With gratitude and very best wishes,
Head of Festivals
Festival Director, BFI London Film Festival
Her Excellency Menna Rawlings
High Commissioner of the United Kingdom to Australia
3 September 2017
My name is Behrouz Boochani, I’m writing this letter from Manus prison camp which is run by the Australian Government in Papua New Guinea. I’m writing in regards to the 61st London International Film Festival. I am a film director, and my movie “Chauka Please Tell Us the Time” (made with co-director Arash Kamali Sarvestani) has been accepted for the festival. It will screen on 8th and 9th October. This is a great honour for any director and I would like to attend the festival screenings. My movie was also selected to be shown in the Sydney Film Festival earlier this year, where it had its world premiere, but the Australian Government did not allow me to attend. I am asking you to give me a visa to attend the London Film Festival. I have been here in this prison camp for more than four years, even though I have committed no crime, and I am kept here by the Australian Government who exiled me by force.
CC: Mayor of London, The Right Honourable Sadiq Khan
BFI London Film Festival
Geoffrey Robertson QC
1. “‘Art Should Create Questions’: Hesam Fetrati.” Amnesty International Australia. 27 Apr. 2017, amnesty.org.au/art-ask-questions-hesam-fetrati.
2. Boochani, Behrouz, and Arash Kamali Sarvestani, directors. Chauka, Please Tell Us the Time. Sarvin Productions, 2017.
3. Boochani, Behrouz. No Friend but the Mountains: Writing from Manus Prison. Translated by Omid Tofighian, Picador, 2018.
4. Davidson, Helen. “Australia Subjected Refugees to Crimes Against Humanity, Class Actions Allege.” The Guardian. 9 Dec. 2018, theguardian.com/australia-news/2018/dec/10/australia-subjected-refugees-to-crimes-against-humanity-class-actions-allege.
5. Elphick, Jeremy. “Chauka, Please Tell Us the Time—An Interview with Arash Kamali Sarvestani and Behrouz Boochani.” 4:3. 14 June 2017, fourthreefilm.com/2017/06/chauka-please-tell-us-the-time-an-interview.
6. Galbraith, Janet. re-membering.

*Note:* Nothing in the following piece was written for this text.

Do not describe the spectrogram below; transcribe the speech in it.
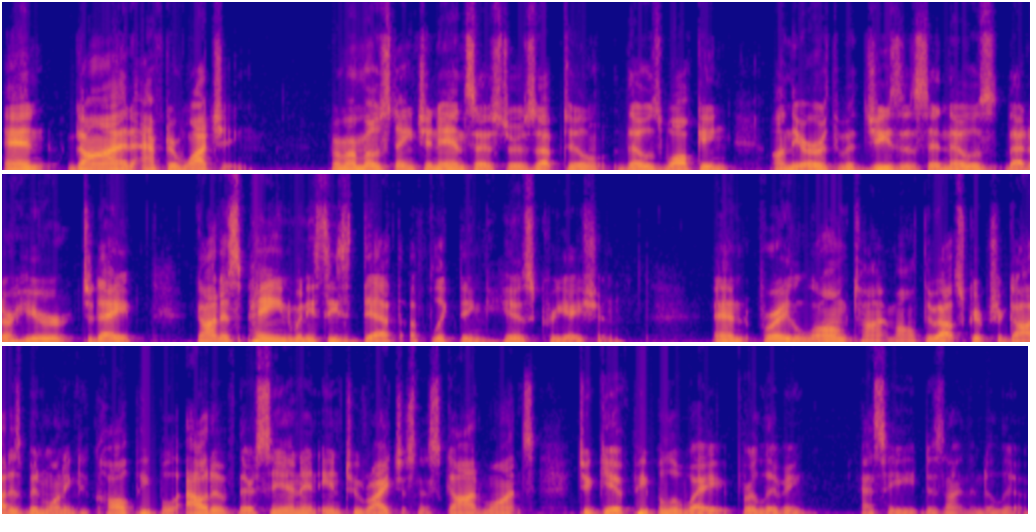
And God, after watching from our most ancient ancestors up till those walking on the earth with Jesus and those that are here today, God is pained when he sees death afflicting his creation. And for a long time, all throughout Scripture, God has been wanting to call people out of their sin and into righteousness. God wants to give people a way for living as He designed them to live.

Walleah Press, 2013.
7. Kamali Sarvestani, Arash, director. The Sea. Sarvin Productions, 2015.
8. Zable, Arnold. “From Manus to London: How Two Strangers Made a Landmark Movie Together.” The Sydney Morning Herald. 5 Oct. 2017, www.smh.com.au/national/from-manus-to-london-how-two-strangers-made-a-landmark-movie-together-20170926-gyow9k.html.
Tofighian, Omid. “Chauka Calls—A Photo Essay.” Alphaville: Journal of Film and Screen Media, no. 18, 2019, pp. 205–217. https://doi.org/10.33178/alpha.18.19.
Omid Tofighian is an award-winning lecturer, researcher and community advocate, combining philosophy with interests in citizen media, popular culture, displacement and discrimination. He is Assistant Professor of English and Comparative Literature, American University in Cairo; Adjunct Lecturer in the School of the Arts and Media, UNSW; Honorary Research Associate for the Department of Philosophy, University of Sydney; faculty at Iran Academia; and campaign manager for Why Is My Curriculum White?—Australasia. His published works include Myth and Philosophy in Platonic Dialogues (Palgrave 2016) and he is the translator of Behrouz Boochani’s multi-award-winning book No Friend but the Mountains: Writing from Manus Prison (Picador 2018).